I didn’t read to you the opening of the funeral song, but in verse 2 Amos sings, “The virgin Israel has fallen, never to rise again!” I can’t tell you how many funerals I’ve been to in my life, but it is a bunch. I’ve never, not at one funeral, witnessed a dead person get up out of the casket and join the congregation in singing, “Amazing Grace!” Yet, in this funeral song, after the pronouncement of the death of Israel, God says, “Seek me and live! Don’t seek Me because death is inevitable, but seek Me because I am the only source of life you will ever know!” Once we begin seeking Him we never stop seeking Him.

We need to close our study this morning so let me take you to the final chapter of Habakkuk where he writes a prayer which is really a song to be sung. Habakkuk isn’t jumping up and down with the confirmation that God is truly going to use the Babylonians to invade Judah, but he chooses to cling to God even while the Babylonians are methodically making their way to Jerusalem. Listen to the opening of Habakkuk’s prayer in Habakkuk 3:2.

2 I have heard all about you, LORD. I am filled with awe by your amazing works. In this time of our deep need, help us again as you did in years gone by. And in your anger, remember your mercy. (Habakkuk 3:2 NLT)

Habakkuk stands in awe of God. My friend, I would urge you to consider history—the rise and fall of nations, the tragedies and triumphs of our nation, and the peculiarities, pitfalls, and wondrous times of your own life. When you consider all of these things don’t you also stand in awe of His “deeds?” I sure do. We cannot even begin to understand His ways, the inner-workings of what He is doing in our world even at this very moment, but we can trust Him and stand in awe of His omnipotence and Sovereignty.

Habakkuk is not only standing in awe of God’s deeds, but he is trembling as he considers what is coming to Jerusalem. This is why Habakkuk writes, “And in your anger, remember your mercy.” Habakkuk’s hand is still trembling when he writes Habakkuk 3:16-19.

16 I heard and my heart pounded, my lips quivered at the sound; decay crept into my bones, and my legs trembled. Yet I will wait patiently for the day of calamity to come on the nation invading us. 17 Though the fig tree does not bud and there are no grapes on the vines, though the olive crop fails and the fields produce no food, though there are no sheep in the pen and no cattle in the stalls, 18 yet I will rejoice in the LORD, I will be joyful in God my Savior. 19 The Sovereign LORD is my strength; he makes my feet like the feet of a deer, he enables me to go on the heights. For the director of music. On my stringed instruments. (Habakkuk 3:16-19 NIV)

In chapter 1, Habakkuk listed some of the attributes of God. He knew God’s holiness, he was familiar with God’s purity, and he recited the eternality of Almighty God, but here in Habakkuk 3 he pleads for God to remember His mercy and he confesses his trust regardless of what happens.
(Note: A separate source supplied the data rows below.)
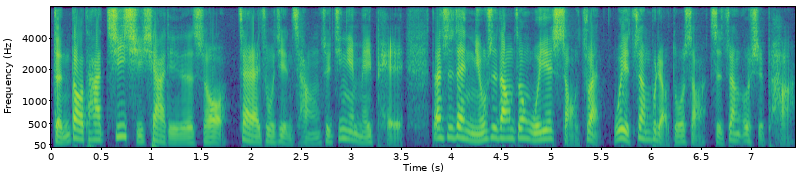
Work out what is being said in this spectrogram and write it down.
等到它基期下跌的时候再来做建仓，所以今年没赔。但是在牛市当中，我也少赚，我也赚不了多少，只赚二十趴。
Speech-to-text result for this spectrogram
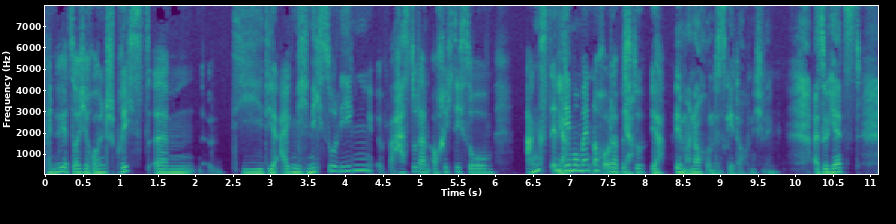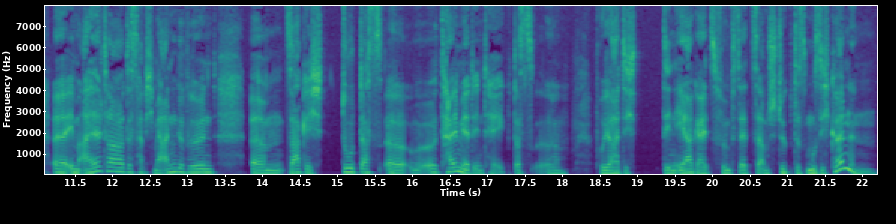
Wenn du jetzt solche Rollen sprichst, ähm, die dir eigentlich nicht so liegen, hast du dann auch richtig so Angst in Ja. dem Moment noch oder bist ja, du ja immer noch und es geht auch nicht weg. Also jetzt äh, im Alter, das habe ich mir angewöhnt, ähm, sage ich, du, das äh, äh, teil mir den Take. Das äh, früher hatte ich den Ehrgeiz, fünf Sätze am Stück, das muss ich können.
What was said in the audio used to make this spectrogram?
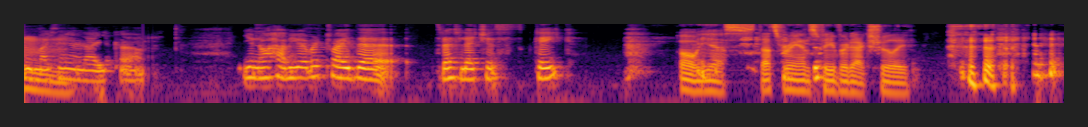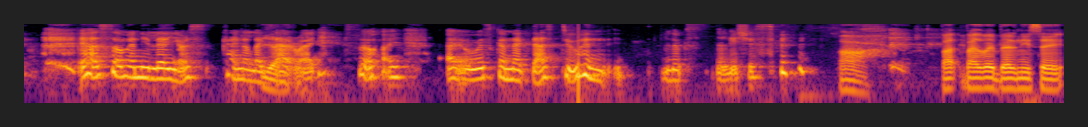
reminds Mm. me like, um, you know, have you ever tried the tres leches cake? Oh yes, that's Rand's favorite actually. it has so many layers, kind of like Yeah. that, right? So I I always connect that too, and it looks delicious. Ah, but by the way, Berenice,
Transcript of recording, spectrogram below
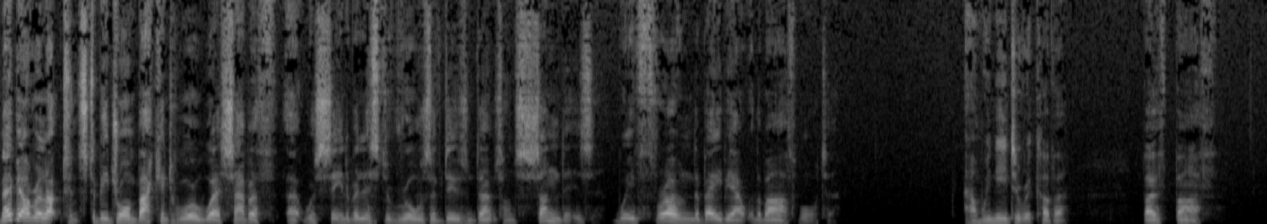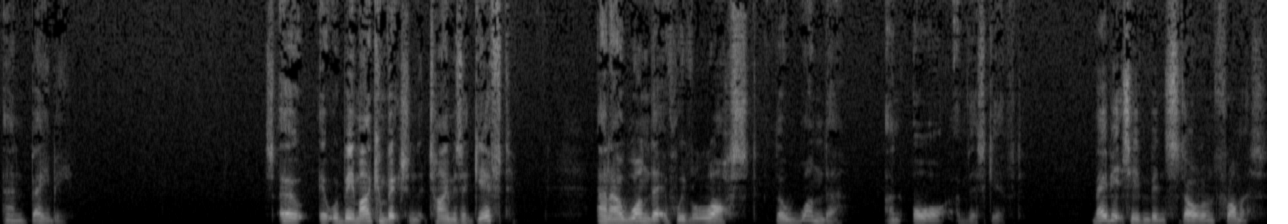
Maybe our reluctance to be drawn back into a world where Sabbath uh, was seen of a list of rules of do's and don'ts on Sundays, we've thrown the baby out with the bathwater. And we need to recover both bath and baby. So it would be my conviction that time is a gift, and I wonder if we've lost the wonder and awe of this gift. Maybe it's even been stolen from us.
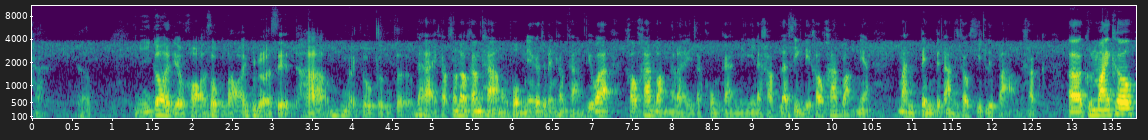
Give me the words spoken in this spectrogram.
ครับครับทีนี้ก็เดี๋ยวขอส่งต่อให้คุณอรเศรษฐ์ถามไมเคิลเพิ่มเติมได้ครับสำหรับคำถามของผมเนี่ยก็จะเป็นคำถามที่ว่าเขาคาดหวังอะไรจากโครงการนี้นะครับและสิ่งที่เขาคาดหวังเนี่ยมันเป็นไปตามที่เขาคิดหรือเปล่านะครับ Uh, Kun Michael,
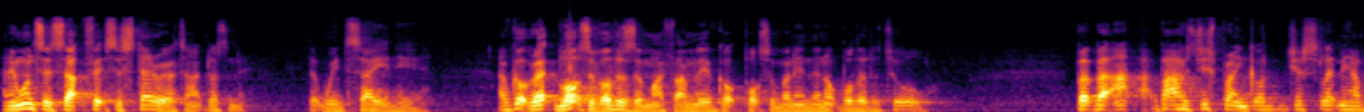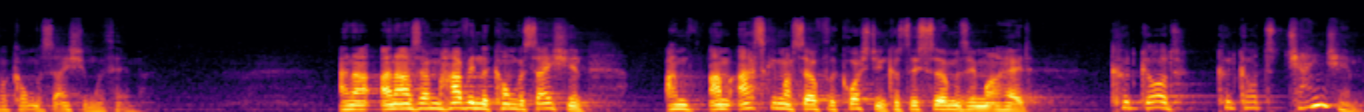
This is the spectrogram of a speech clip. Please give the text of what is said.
And in one sense, that fits the stereotype, doesn't it? That we'd say in here. I've got lots of others in my family have got pots of money and they're not bothered at all. But, but, I, but I was just praying, God, just let me have a conversation with him. And, I, and as I'm having the conversation, I'm, I'm asking myself the question, because this sermon's in my head could God, could God change him?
I want you to notice something that just has to jump out at you and me in verse 17. Three times in this verse we read, “Though…” Each time what follows “though” is a situation that Habakkuk and the people of Judah would not desire to happen. “Though the fig tree does not bud, though there are no grapes on the vine, and though there are no sheep in the pen and no cattle in the stalls…” The lack of these material blessings from God would spell disaster for the people of Jerusalem and Judah. In the face of certain disaster Habakkuk says, “Yet I will rejoice in the LORD, I will be joyful in God my Savior. The Sovereign LORD is my strength.”

Is this your confession this morning? Regardless, I will rejoice in the LORD! Though disaster comes I will be joyful in God my Savior. Though I have no strength of my own, the Sovereign LORD is my strength. If that is not where you are this morning why won’t you cry out in faith this very morning? He’s given His Son so that you might be forgiven of your sins and begin to seek Him in faith at this very moment. Won’t you ask Him in even now?
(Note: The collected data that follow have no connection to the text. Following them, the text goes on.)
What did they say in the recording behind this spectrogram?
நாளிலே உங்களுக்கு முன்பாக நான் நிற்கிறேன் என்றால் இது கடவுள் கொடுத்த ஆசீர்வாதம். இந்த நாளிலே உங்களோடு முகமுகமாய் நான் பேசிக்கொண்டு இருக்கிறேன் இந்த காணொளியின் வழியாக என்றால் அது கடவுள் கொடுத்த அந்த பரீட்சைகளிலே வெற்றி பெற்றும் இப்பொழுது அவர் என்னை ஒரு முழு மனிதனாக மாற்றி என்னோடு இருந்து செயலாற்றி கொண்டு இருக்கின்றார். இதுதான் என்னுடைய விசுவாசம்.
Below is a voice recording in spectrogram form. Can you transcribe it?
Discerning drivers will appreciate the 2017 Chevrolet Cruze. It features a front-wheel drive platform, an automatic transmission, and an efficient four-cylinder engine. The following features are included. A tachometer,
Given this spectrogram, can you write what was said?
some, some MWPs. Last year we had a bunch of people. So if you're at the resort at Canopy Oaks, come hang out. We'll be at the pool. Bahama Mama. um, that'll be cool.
Mike Hays
Britton Christian Church
September 26, 2010

Clinging to God in the Face of Confusion
Habakkuk